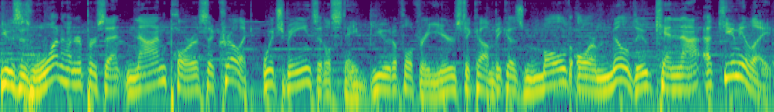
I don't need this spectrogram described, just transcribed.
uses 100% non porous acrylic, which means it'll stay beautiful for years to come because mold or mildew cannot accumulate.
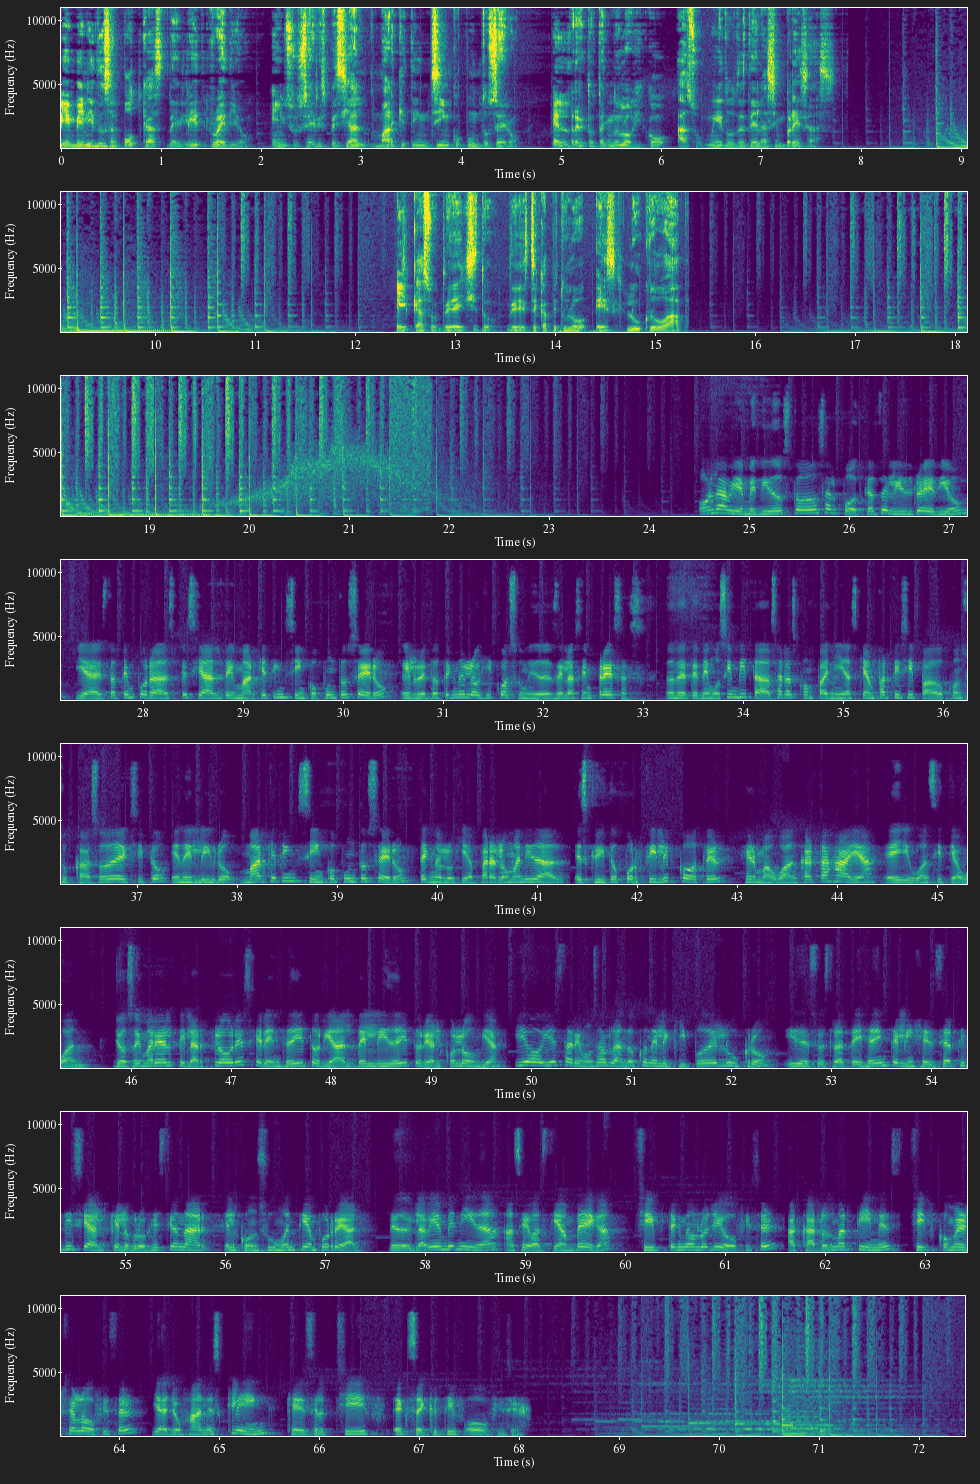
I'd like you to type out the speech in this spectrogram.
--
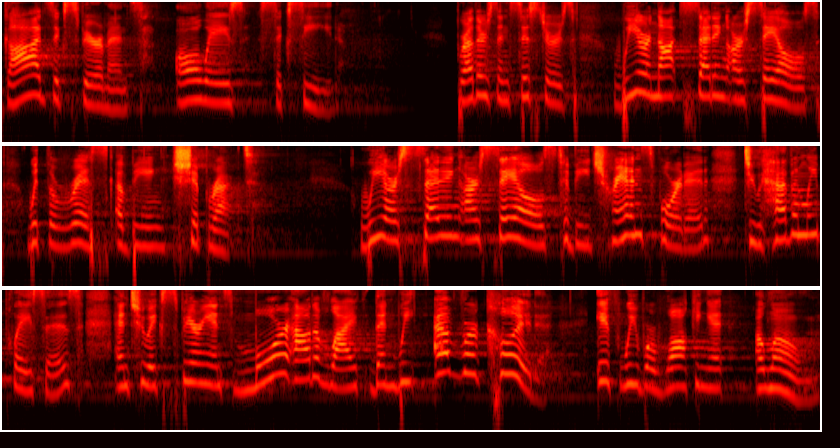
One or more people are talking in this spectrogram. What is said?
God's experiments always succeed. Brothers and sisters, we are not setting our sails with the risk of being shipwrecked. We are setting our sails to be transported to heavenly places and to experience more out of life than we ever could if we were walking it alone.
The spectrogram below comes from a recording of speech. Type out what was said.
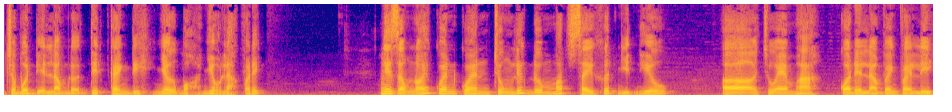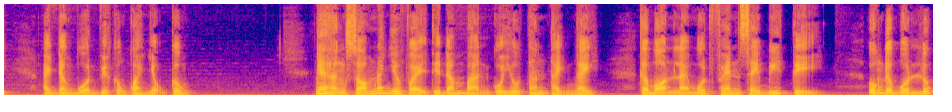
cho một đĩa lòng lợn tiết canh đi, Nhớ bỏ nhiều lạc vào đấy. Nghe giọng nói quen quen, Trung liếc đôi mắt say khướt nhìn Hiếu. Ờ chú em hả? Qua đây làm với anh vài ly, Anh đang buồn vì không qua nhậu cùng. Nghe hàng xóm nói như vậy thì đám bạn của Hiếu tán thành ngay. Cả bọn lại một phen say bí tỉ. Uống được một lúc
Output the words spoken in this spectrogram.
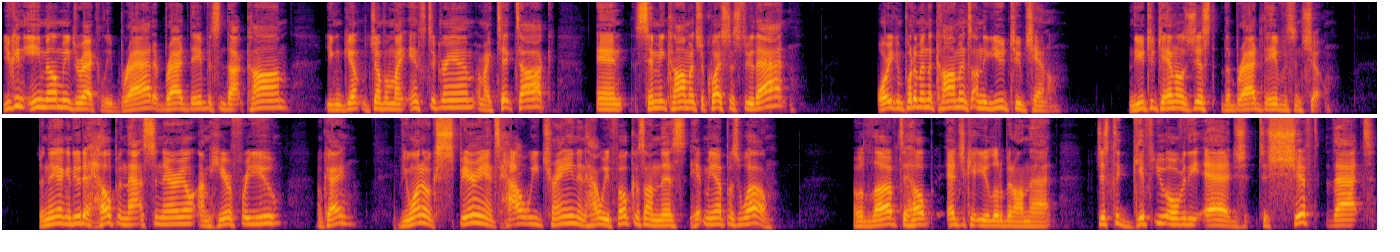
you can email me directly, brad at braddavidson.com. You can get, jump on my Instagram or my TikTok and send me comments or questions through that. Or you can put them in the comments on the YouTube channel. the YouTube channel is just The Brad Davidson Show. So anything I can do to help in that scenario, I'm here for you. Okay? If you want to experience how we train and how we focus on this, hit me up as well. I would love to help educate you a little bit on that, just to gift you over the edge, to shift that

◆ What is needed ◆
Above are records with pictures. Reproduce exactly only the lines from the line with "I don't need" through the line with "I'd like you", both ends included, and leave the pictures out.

◆ Solution to this exercise ◆
I don't need this spectrogram described, just transcribed.
uses 100% non porous acrylic, which means it'll stay beautiful for years to come because mold or mildew cannot accumulate.
I'd like you to type out the speech in this spectrogram.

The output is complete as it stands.